Case: Gustavo A. Garcia and Jorge Mejia v. George’s Crane Service Inc., Gregorio Gonzalez, RC Construction & Investments Inc., and Florida Erectors.
Case nos: 06-27692 and 06-27690 Description: Workplace negligence
Filing date: Dec. 21, 2006 Trial date: May 18-29, 2009
Verdict amount: $3.6 million
Settlement amounts: $2.4 million
Judges: Miami-Dade Circuit Judges Mark King Leban, who handled the settlement and trial, and Ivan Fernandez, who was originally assigned the case.
Plaintiff attorneys: Brett Panter and David Sampedro, Panter Panter & Sampedro, Miami

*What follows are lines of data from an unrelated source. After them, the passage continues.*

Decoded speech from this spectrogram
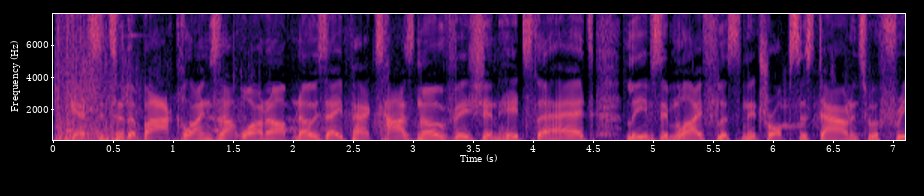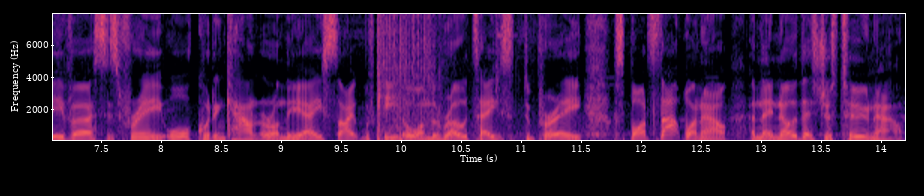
Gets into the back, lines that one up, knows Apex has no vision, hits the head, leaves him lifeless, and it drops us down into a free versus free. Awkward encounter on the A site with k1to on the rotates. dupreeh spots that one out, and they know there's just two now.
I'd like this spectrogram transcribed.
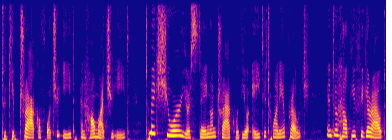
to keep track of what you eat and how much you eat to make sure you're staying on track with your 80-20 approach and to help you figure out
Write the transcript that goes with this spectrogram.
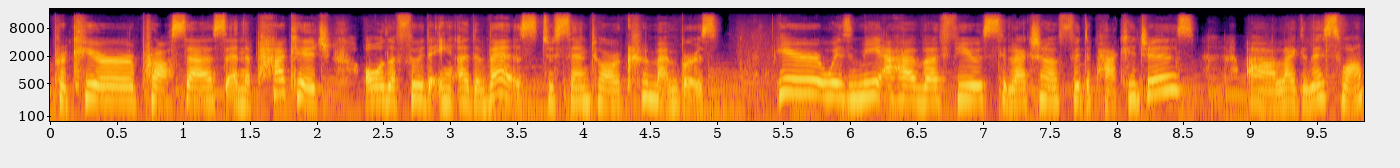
procure, process, and package all the food in advance to send to our crew members. Here with me, I have a few selection of food packages, uh, like this one.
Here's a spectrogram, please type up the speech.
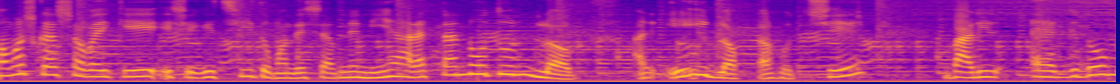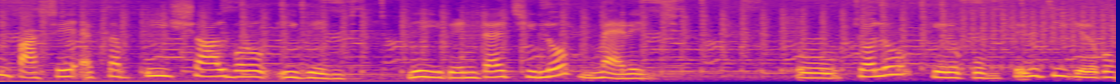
নমস্কার সবাইকে, এসে গেছি তোমাদের সামনে নিয়ে আর একটা নতুন ব্লগ আর এই ব্লগটা হচ্ছে বাড়ির একদম পাশে একটা বিশাল বড় ইভেন্ট যে ইভেন্টটায় ছিল ম্যারেজ তো চলো কীরকম ফেলেছি কীরকম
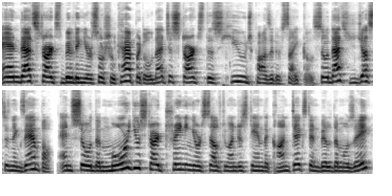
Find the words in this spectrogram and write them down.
And that starts building your social capital. That just starts this huge positive cycle. So that's just an example. And so the more you start training yourself to understand the context and build the mosaic,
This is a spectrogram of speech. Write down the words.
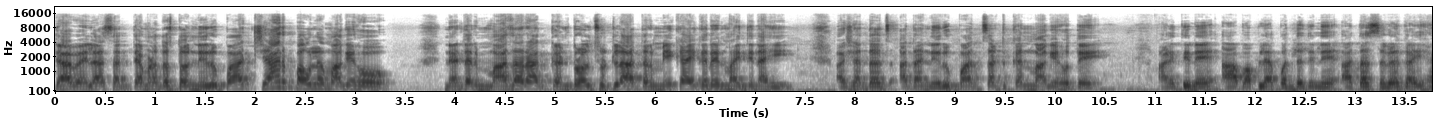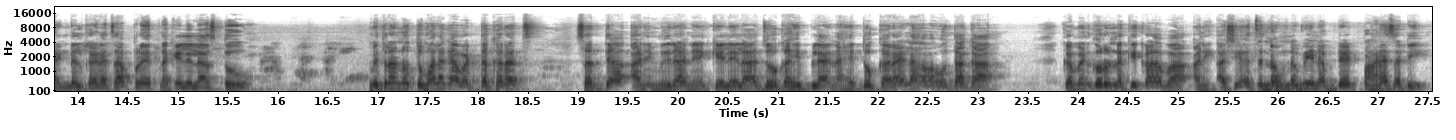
त्यावेळेला सत्या म्हणत असतो निरुपा चार पावलं मागे हो. नाहीतर माझा राग कंट्रोल सुटला तर मी काय करेन माहिती नाही. अशातच आता निरुपा चटकन मागे होते. आणि तिने आपापल्या पद्धतीने आता सगळं काही हँडल करण्याचा प्रयत्न केलेला असतो. मित्रांनो तुम्हाला काय वाटतं खरंच? सत्या आणि मीराने केलेला जो काही प्लॅन आहे तो करायला हवा होता का? कमेंट करून नक्की कळवा आणि असेच नवनवीन अपडेट पाहण्यासाठी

Defense attorneys: Francisco Angones, Angones McClure & Garcia, Miami; Arthur Cohen, Arthur Cohen P.A., Pembroke Pines
Details: Gustavo Garcia and Jorge Mejia were working as temporary employees at a Miami construction site at 2157 NW 18th Terrace, helping a crane operator as a crane lifted large concrete beams to be used on an apartment building in December 2006.
The operator allowed the cable on his crane to come in contact with an electrical line, shocking Mejia and Garcia. Mejia was knocked unconscious, had a heart attack and suffers memory loss. Garcia lost his right arm and the use of two fingers on his left hand. They sued George’s Crane Service, which owned and operated the crane; RC Construction, the general contractor; Gonzalez, who owned the site at Northwest 22nd Avenue and 18th Terrace; and subcontractor Florida Erectors, which hired George’s Crane. George’s Crane and RC Construction settled, and Gonzalez won summary judgment against both plaintiffs in March. Florida Erectors won summary judgment against Mejia after he pursued a worker’s compensation claim.

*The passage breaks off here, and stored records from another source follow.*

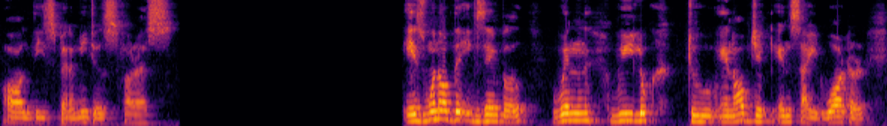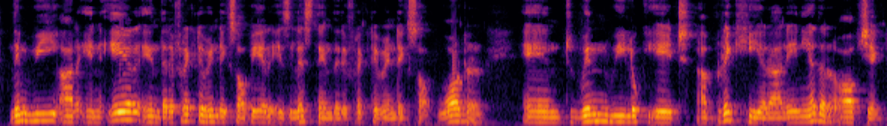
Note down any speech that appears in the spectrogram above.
all these parameters for us. Is one of the example when we look to an object inside water then we are in air and the refractive index of air is less than the refractive index of water and when we look at a brick here or any other object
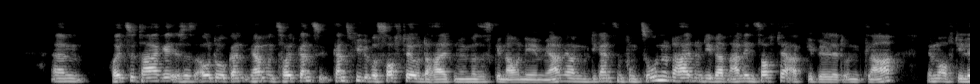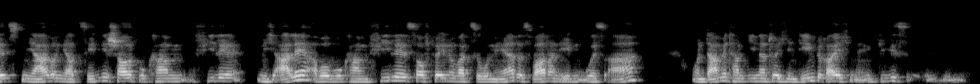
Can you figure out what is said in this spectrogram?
Ähm, heutzutage ist das Auto, wir haben uns heute ganz, ganz viel über Software unterhalten, wenn wir das genau nehmen. Ja, wir haben die ganzen Funktionen unterhalten und die werden alle in Software abgebildet. Und klar, wenn man auf die letzten Jahre und Jahrzehnte schaut, wo kamen viele, nicht alle, aber wo kamen viele Software-Innovationen her? Das war dann eben USA. Und damit haben die natürlich in den Bereichen ein gewiss,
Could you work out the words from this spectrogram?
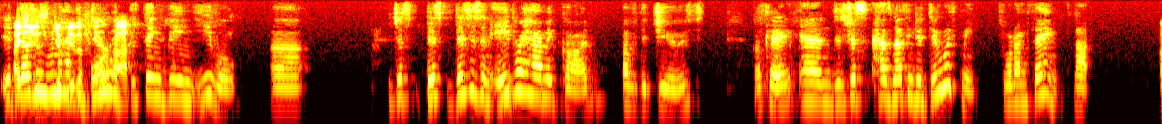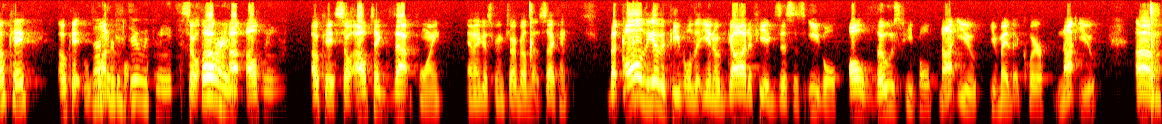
It I doesn't even have to do with huh? the thing being evil. Uh, just this this is an Abrahamic God of the Jews, okay, and it just has nothing to do with me. That's what I'm saying. It's not Okay, okay, nothing wonderful. to do with me. It's So I'll, I'll, to me. okay, so I'll take that point, and I guess we can talk about that in a second. But all the other people that you know, God, if He exists, is evil. All those people, not you. You made that clear. Not you. Um,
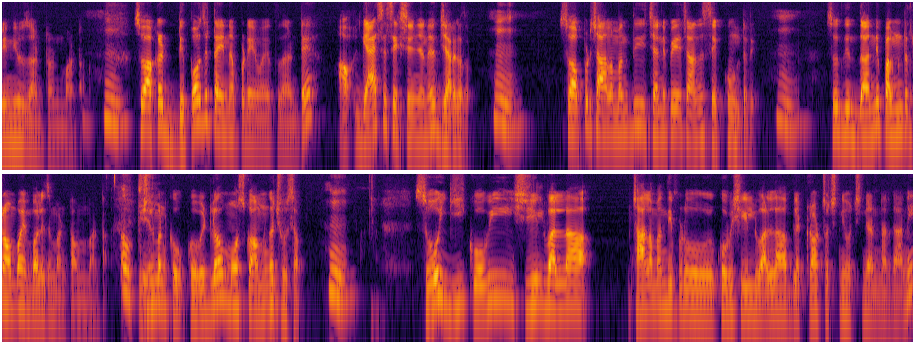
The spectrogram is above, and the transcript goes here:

Garcia’s claim proceeded to trial against Florida Erectors.
Plaintiff case: Panter and Sampedro argued Florida Erectors failed to properly supervise the crane’s operation, failed to provide a safe working environment, failed to establish a safe system for operating the crane, failed to warn Garcia of the dangers involved, failed to hire safe subcontractors, failed to provide Garcia with adequate tools and failed to properly train its employees. The complaint included a single count against Florida Erectors for negligence.
Defense case: At the trial in May, Angones argued George’s Crane as the crane operator’s employer was responsible for the accident and not Florida Erectors. He had no further comment.

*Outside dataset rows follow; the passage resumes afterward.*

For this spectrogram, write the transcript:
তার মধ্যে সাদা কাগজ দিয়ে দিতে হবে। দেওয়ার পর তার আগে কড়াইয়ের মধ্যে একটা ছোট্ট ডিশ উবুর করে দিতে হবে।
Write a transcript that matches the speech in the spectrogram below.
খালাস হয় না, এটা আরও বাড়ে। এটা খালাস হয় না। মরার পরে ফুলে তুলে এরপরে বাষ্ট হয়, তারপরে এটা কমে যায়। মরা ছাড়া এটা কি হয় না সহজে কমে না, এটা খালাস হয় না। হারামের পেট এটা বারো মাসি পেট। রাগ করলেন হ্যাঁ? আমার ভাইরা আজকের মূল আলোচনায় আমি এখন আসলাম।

Outcomes: The jury deliberated for six and a half hours before finding negligence by Florida Erectors in the two-week trial. The panel returned a verdict of $3.6 million. Under settlements reached in March, Garcia received $2.1 million. George’s Crane paid $1.65 million and RC Construction paid $450,000. Both companies paid a combined $300,000 to Mejia.
Comments: “You can’t equate any type of verdict, regardless of its size, to losing a part of your body, it’s certainly not going to equate the pain and suffering and the loss that he went through,” Sampedro said. “The verdict reinforces that notion that everyone at a construction site has an obligation to provide those who work there with the tools to safely complete the task that’s assigned.”
Post-settlement: Florida Erectors has filed a motion for a new trial. The parties also are in the process of resolving a declaratory judgment action filed by First Commercial Insurance, which insured Florida Erectors, to determine whether Florida Erectors is covered under a $1 million liability insurance policy. The outcome of the action could affect the collectability of the award.